In concluding her lecture, Dr. LaRocque asked how resistance can continue under the pressure of reconciliation. While reconciliation feels safe and comforting to some, decolonization is revolutionary and frightening. And whatever decolonization looks like, it can never be determined by colonizers. In response to a question from the audience about what to do with the anger one feels over colonialism, LaRocque said “If you do not find constructive channels for your anger, you will die” and added that being angry is not wrong but necessary and “means you’re paying attention.” For LaRocque, her work has functioned as a life-saving channel. “I would have died,” she said, “had I not had poetry and other ways to express that anger.”

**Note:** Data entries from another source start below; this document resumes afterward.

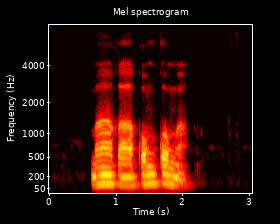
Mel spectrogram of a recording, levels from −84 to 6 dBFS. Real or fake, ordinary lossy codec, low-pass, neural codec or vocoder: fake; MP3, 64 kbps; 7.2 kHz; autoencoder, 48 kHz, 128 numbers a frame, DAC-VAE, trained on Japanese speech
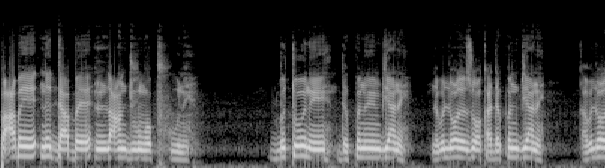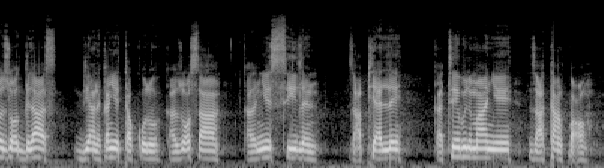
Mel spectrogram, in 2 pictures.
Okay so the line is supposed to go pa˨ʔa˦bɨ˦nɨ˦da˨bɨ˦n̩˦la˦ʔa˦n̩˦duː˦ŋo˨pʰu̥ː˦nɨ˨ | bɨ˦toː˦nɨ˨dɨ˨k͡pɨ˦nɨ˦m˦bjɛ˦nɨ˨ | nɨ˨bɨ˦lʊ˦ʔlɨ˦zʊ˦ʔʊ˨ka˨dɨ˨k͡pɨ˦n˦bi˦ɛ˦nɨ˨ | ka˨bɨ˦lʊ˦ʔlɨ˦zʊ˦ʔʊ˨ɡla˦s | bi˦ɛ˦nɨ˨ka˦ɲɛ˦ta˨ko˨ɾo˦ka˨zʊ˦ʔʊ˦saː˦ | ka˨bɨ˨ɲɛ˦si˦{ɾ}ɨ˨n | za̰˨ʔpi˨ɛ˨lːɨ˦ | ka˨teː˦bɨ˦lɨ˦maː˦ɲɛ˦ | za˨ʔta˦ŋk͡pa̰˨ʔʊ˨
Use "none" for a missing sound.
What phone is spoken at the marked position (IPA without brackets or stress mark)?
l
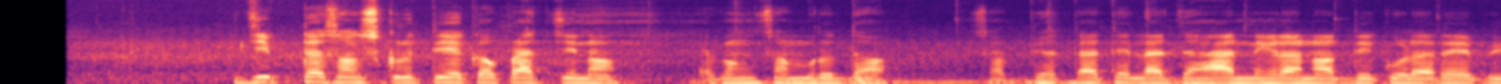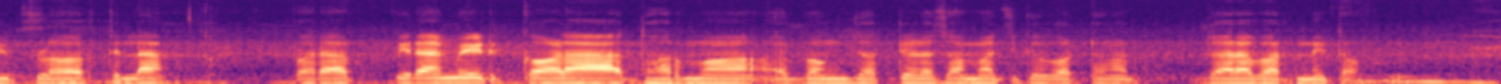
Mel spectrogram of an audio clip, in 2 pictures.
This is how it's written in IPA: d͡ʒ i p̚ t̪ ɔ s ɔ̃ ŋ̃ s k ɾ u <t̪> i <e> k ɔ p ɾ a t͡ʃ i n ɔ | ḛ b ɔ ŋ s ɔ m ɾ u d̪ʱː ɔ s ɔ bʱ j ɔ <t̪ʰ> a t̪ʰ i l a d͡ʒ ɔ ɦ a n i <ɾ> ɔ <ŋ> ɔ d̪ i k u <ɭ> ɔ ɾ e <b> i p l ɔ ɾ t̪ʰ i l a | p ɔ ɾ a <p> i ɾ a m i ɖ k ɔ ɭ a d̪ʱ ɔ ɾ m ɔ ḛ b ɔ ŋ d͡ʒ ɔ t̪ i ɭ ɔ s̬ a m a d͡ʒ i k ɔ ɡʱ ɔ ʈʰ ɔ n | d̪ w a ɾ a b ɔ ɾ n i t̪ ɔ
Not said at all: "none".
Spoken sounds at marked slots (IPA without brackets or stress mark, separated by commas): t̪, e, t̪, ɭ, n, ɭ, b, p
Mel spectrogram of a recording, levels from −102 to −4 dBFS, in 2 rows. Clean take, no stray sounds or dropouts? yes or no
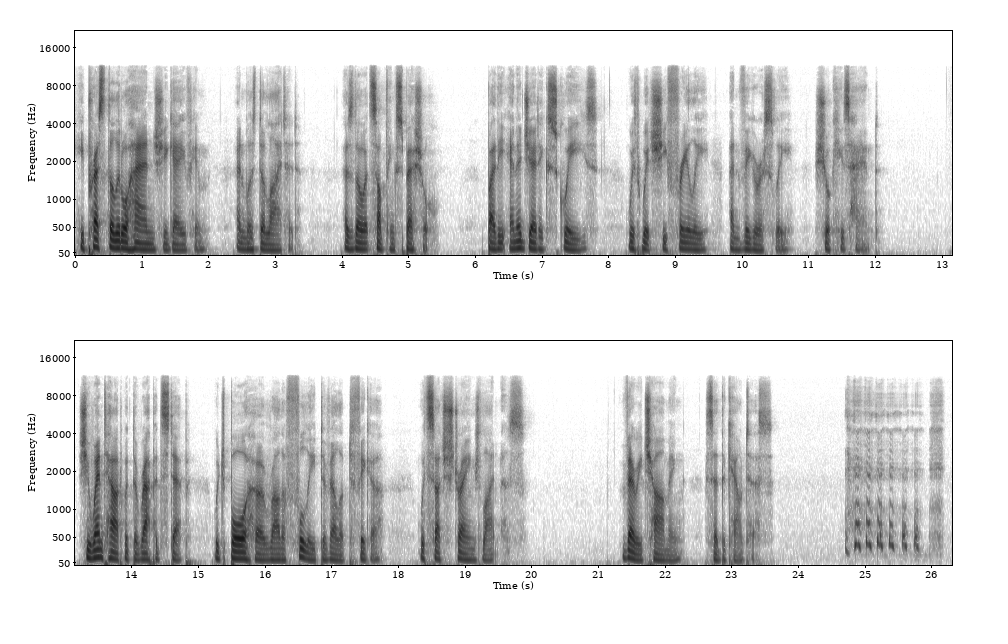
no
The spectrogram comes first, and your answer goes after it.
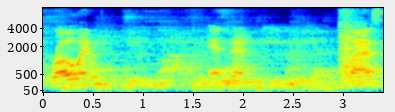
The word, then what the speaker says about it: Rowan: The guy that works for Alex Jones, whose name, first name would rhyme with how you would row a boat, Rowan, and then last name is Schroyer.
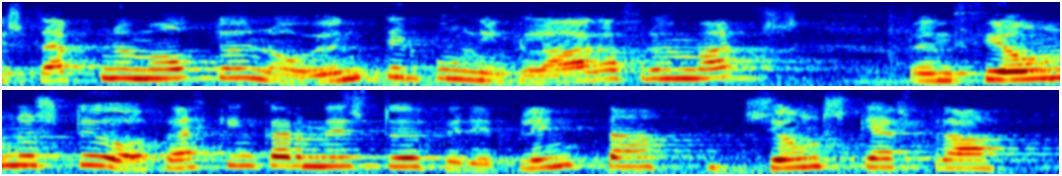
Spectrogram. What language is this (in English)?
Icelandic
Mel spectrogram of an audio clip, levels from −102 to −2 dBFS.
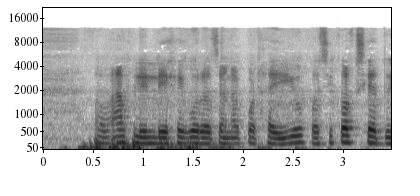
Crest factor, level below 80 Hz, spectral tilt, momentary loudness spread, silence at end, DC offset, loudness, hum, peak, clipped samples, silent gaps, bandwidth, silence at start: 16 dB; -30 dBFS; -6 dB/octave; 8 LU; 0 s; 0.1%; -22 LUFS; none; -6 dBFS; under 0.1%; none; 12.5 kHz; 0 s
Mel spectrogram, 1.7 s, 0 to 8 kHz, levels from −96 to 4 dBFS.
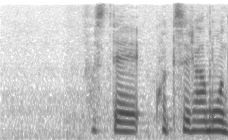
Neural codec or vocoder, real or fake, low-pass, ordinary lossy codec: codec, 16 kHz, 8 kbps, FunCodec, trained on LibriTTS, 25 frames a second; fake; 7.2 kHz; none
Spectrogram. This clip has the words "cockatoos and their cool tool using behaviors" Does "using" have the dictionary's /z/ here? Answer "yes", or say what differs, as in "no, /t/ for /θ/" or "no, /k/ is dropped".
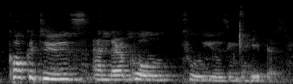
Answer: yes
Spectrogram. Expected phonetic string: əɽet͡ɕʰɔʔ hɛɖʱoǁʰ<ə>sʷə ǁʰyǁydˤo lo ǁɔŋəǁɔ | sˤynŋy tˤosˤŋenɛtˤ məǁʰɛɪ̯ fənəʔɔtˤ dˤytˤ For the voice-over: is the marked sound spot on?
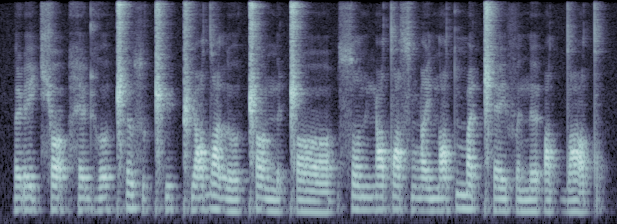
yes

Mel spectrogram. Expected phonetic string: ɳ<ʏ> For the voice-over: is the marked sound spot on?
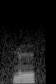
yes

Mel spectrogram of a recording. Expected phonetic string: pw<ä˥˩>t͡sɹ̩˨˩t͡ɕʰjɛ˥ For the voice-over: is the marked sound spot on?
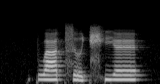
no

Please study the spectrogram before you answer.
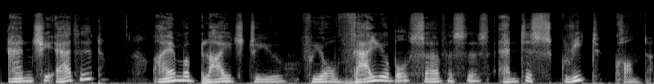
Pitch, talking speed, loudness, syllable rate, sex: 140 Hz, 140 wpm, -19 LUFS, 4.3 syllables/s, male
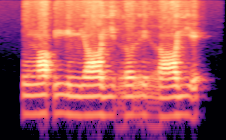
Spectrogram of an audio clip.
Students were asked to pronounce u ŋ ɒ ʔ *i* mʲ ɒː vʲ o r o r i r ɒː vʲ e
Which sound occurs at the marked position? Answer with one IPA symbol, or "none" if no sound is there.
iː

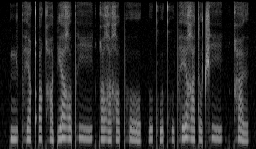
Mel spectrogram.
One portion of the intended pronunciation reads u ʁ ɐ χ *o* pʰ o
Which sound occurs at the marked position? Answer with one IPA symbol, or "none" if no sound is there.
ɔ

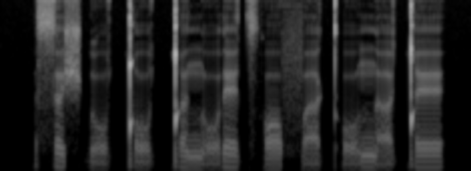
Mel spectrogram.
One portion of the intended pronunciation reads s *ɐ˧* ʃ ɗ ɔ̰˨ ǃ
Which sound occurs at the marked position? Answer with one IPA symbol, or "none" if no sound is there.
ɐ˧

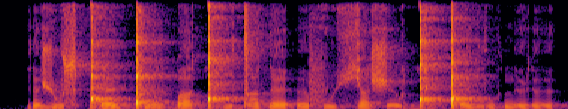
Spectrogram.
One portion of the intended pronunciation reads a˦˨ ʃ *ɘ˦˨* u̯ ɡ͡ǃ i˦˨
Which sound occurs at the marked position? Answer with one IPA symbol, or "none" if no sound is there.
ɘ˦˨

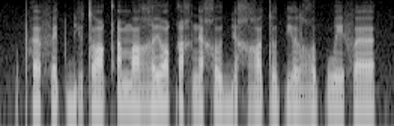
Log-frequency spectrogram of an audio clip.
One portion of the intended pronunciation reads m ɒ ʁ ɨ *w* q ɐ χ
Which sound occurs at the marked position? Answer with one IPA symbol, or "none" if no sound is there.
w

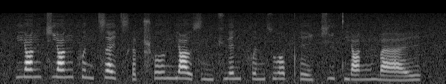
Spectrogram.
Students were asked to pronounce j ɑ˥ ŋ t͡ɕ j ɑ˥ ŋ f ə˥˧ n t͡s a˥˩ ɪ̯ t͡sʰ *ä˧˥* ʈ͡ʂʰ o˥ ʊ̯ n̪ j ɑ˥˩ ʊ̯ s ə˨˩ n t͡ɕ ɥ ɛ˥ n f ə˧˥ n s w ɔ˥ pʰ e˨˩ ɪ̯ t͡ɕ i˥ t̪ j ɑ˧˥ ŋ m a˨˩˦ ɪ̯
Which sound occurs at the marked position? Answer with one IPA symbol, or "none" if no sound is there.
ä˩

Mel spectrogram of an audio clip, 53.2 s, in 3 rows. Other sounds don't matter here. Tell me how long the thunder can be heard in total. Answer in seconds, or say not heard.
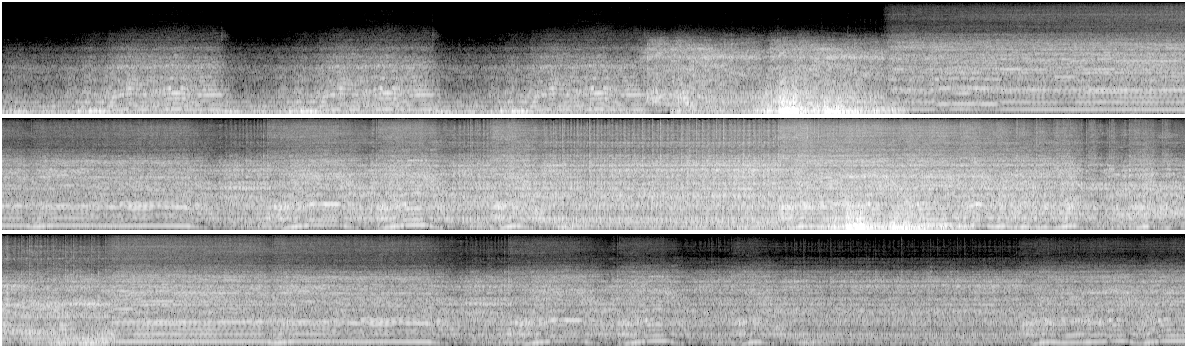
7 s.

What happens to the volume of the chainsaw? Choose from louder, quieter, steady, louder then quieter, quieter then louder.
louder then quieter.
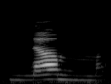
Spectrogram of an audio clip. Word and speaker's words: numb: m b the word num say the word num it has m b at the end but we only hear the m sound so the vet is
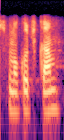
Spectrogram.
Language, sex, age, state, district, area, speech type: Hindi, male, 30-45, Madhya Pradesh, Betul, urban, conversation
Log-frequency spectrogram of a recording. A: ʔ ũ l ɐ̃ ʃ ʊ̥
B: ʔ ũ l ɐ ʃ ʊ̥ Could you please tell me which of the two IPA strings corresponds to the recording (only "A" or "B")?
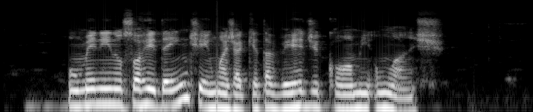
A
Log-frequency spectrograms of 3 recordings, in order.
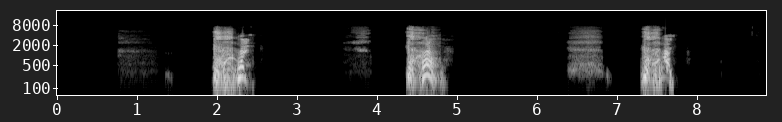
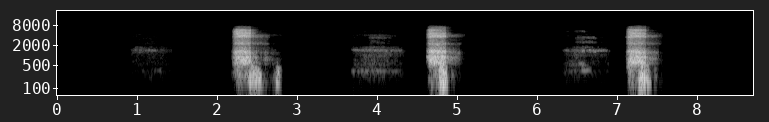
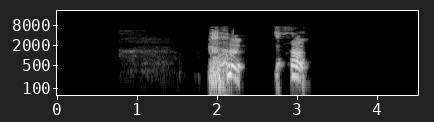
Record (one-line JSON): {"three_cough_length": "8.9 s", "three_cough_amplitude": 32768, "three_cough_signal_mean_std_ratio": 0.29, "exhalation_length": "8.7 s", "exhalation_amplitude": 31340, "exhalation_signal_mean_std_ratio": 0.26, "cough_length": "4.5 s", "cough_amplitude": 29332, "cough_signal_mean_std_ratio": 0.3, "survey_phase": "alpha (2021-03-01 to 2021-08-12)", "age": "65+", "gender": "Male", "wearing_mask": "No", "symptom_none": true, "smoker_status": "Ex-smoker", "respiratory_condition_asthma": false, "respiratory_condition_other": false, "recruitment_source": "REACT", "submission_delay": "2 days", "covid_test_result": "Negative", "covid_test_method": "RT-qPCR"}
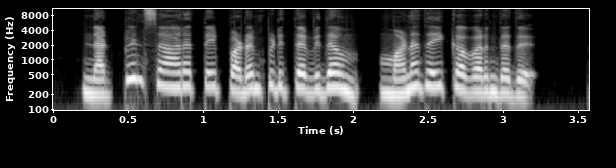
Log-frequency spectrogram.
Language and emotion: Tamil, happy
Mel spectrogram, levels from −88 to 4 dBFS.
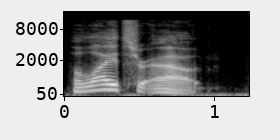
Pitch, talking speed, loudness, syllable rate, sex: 135 Hz, 195 wpm, -15 LUFS, 5.9 syllables/s, male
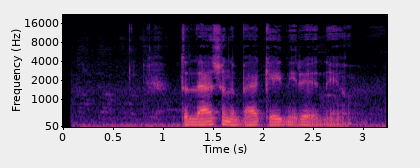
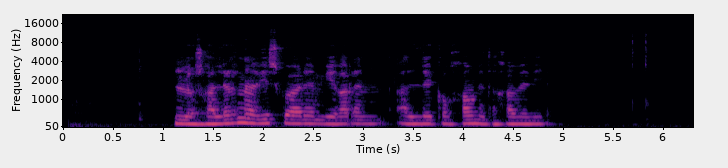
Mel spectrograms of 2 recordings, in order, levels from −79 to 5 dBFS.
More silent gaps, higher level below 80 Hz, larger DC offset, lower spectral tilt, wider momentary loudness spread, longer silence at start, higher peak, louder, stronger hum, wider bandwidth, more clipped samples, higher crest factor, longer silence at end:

LaRocque’s anger has created lifelines for many. The channels she’s expertly harnessed have brought her to unsuspecting places (if you ever get the chance to hear her tell the story about how she got tenure, do not pass that up). Her resistance and writing will continue to light the way as her work becomes more known. While she has an international audience of scholars and activists around the globe she hopes that her work will gain more attention here at home. “I’m waiting for the historians to find me,” she said. So there you go, historians. It’s time to read some Emma LaRocque.